When my daughter, Cassie and I were away from the church for a few years, we spent our Sunday mornings preparing food that was going to be thrown out from local merchants and sharing it with people in a nearby park. When a teacher asked Cassie why we didn’t go to church, she responded, “Food not Bombs is our church.” I was proud that my middle-school aged daughter understood that we were acting as disciples when we were in fellowship with those in the margins of our community.
Once we began worshiping at Washington Square United Methodist Church – later to become part of Church of the Village, we became involved in Hope for our Neighbors in Need. We realized that we fed our spiritual lives even more when we were doing it through a faith community with the accountability, lessons and growth opportunities coming together with the power of prayerfully serving as the hands and feet of God.
As people of faith, we believe and experience the power of prayer. It is a discipline that is vital and strengthens our relationship with God and each other. But as Christians, we are called to put our prayers into action. In Salty Wives, Spirited Mothers, and Savvy Widows, F. Scott Spencer writes, “A praying widow who wears out her knees at home, synagogue, or temple is no threat to the judicial system. It’s when she gets on her feet and opens her mouth in public that we have a problem.”
Through parables like the widow and the unjust judge, we see that Jesus was a model political revolutionary who questioned authority at every turn. Coming from a position of peaceful protest and love, Jesus challenged the cultural laws of his time and put human rights first.

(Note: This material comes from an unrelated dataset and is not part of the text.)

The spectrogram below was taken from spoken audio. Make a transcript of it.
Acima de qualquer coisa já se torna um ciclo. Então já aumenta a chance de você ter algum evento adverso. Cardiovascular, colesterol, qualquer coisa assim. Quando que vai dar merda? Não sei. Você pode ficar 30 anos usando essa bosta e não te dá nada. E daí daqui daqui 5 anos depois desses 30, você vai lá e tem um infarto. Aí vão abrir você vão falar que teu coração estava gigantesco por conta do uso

As followers of Christ, how do we justify a child dying because she doesn’t have health insurance, deny two adults who are in love the right to marry, separate a mother from her US born children because she doesn’t have the “right” paperwork, send young American men and women to war – risking their lives and killing young men and women in other countries?
When the laws of church or society conflict with what Jesus taught us, how do we as disciples of Jesus Christ respond? Margaret Mead is attributed with saying, “Never doubt that a small group of thoughtful, committed citizens can change the world. Indeed, it is the only thing that ever has.”
I encourage us as a church to be like the persistent widow – through our prayers and through our actions, put a spoke in the wheel of injustice every chance we get, partnering with God to transform our broken world into one filled with love, justice, and peace.
Please join us this Sunday, January 12 at 10:30 am in worship for a special sermon by Melissa Hinnen and a celebration of the many leaders in the life of our church.